§ Work order: Could you repeat all of the entries exactly, leaving out any pictures?
--- Material to process ---
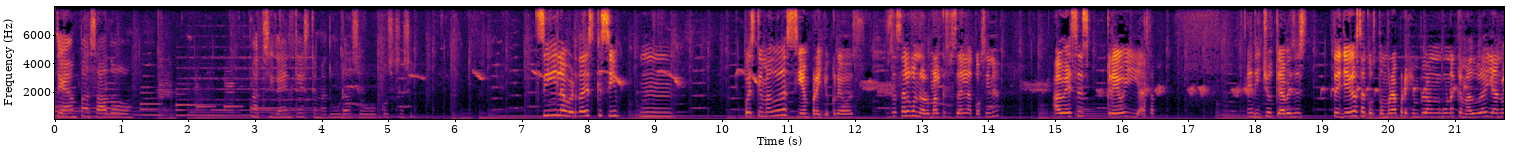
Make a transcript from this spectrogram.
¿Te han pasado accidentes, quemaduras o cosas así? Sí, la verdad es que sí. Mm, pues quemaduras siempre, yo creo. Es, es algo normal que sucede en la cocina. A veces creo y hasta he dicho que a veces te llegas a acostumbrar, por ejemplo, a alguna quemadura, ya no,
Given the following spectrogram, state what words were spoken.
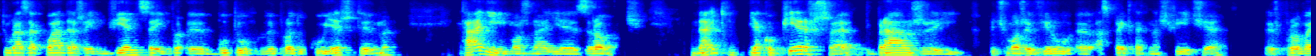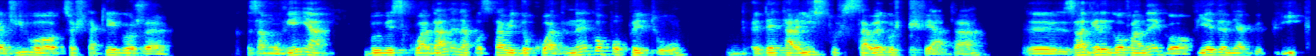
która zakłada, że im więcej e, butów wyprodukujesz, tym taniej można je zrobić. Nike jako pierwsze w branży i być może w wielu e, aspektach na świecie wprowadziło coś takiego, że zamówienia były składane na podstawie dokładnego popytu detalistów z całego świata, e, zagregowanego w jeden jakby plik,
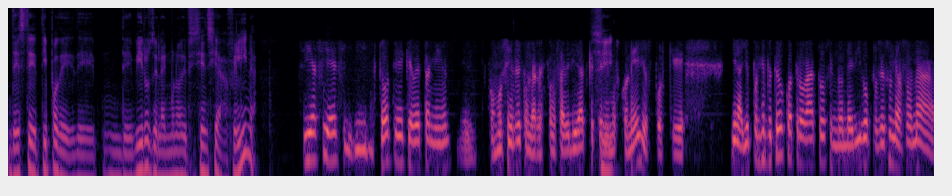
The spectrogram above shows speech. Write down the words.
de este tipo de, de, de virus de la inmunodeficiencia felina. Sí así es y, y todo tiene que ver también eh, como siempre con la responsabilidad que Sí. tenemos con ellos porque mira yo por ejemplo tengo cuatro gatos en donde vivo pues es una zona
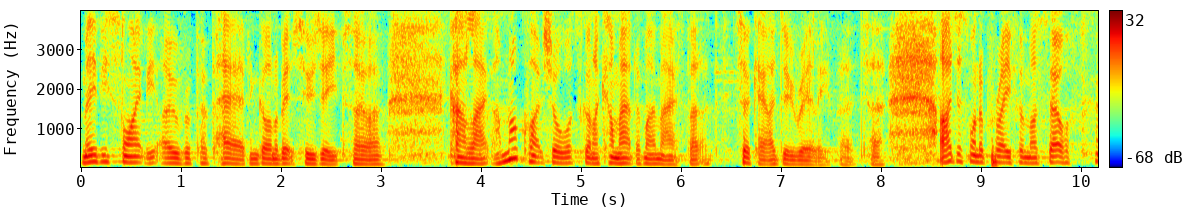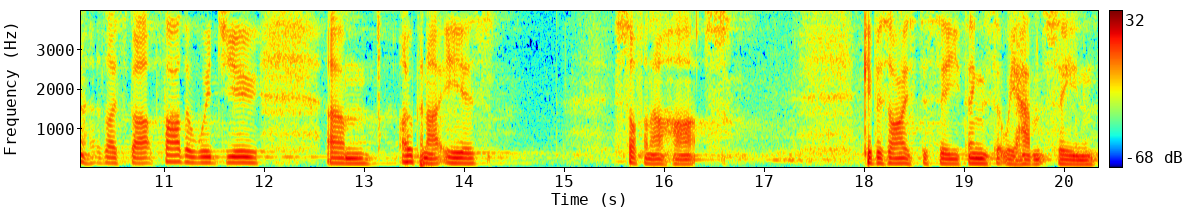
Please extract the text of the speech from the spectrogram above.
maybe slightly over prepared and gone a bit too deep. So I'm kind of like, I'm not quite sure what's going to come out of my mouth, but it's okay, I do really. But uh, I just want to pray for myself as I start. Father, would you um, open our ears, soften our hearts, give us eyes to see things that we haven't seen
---
§ Solution to the exercise:
Make a transcript from this spectrogram.
¿Te han pasado accidentes, quemaduras o cosas así? Sí, la verdad es que sí. Mm, pues quemaduras siempre, yo creo. Es, es algo normal que sucede en la cocina. A veces creo y hasta he dicho que a veces te llegas a acostumbrar, por ejemplo, a alguna quemadura, ya no,
Given the following spectrogram, state what words were spoken.
która zakłada, że im więcej e, butów wyprodukujesz, tym taniej można je zrobić. Nike jako pierwsze w branży i być może w wielu e, aspektach na świecie wprowadziło coś takiego, że zamówienia były składane na podstawie dokładnego popytu detalistów z całego świata, e, zagregowanego w jeden jakby plik,
The spectrogram above shows speech. Write down the words.
de este tipo de, de, de virus de la inmunodeficiencia felina. Sí así es y, y todo tiene que ver también eh, como siempre con la responsabilidad que Sí. tenemos con ellos porque mira yo por ejemplo tengo cuatro gatos en donde vivo pues es una zona
Please extract the text of the speech from the spectrogram above.
maybe slightly over prepared and gone a bit too deep. So I'm kind of like, I'm not quite sure what's going to come out of my mouth, but it's okay, I do really. But uh, I just want to pray for myself as I start. Father, would you um, open our ears, soften our hearts, give us eyes to see things that we haven't seen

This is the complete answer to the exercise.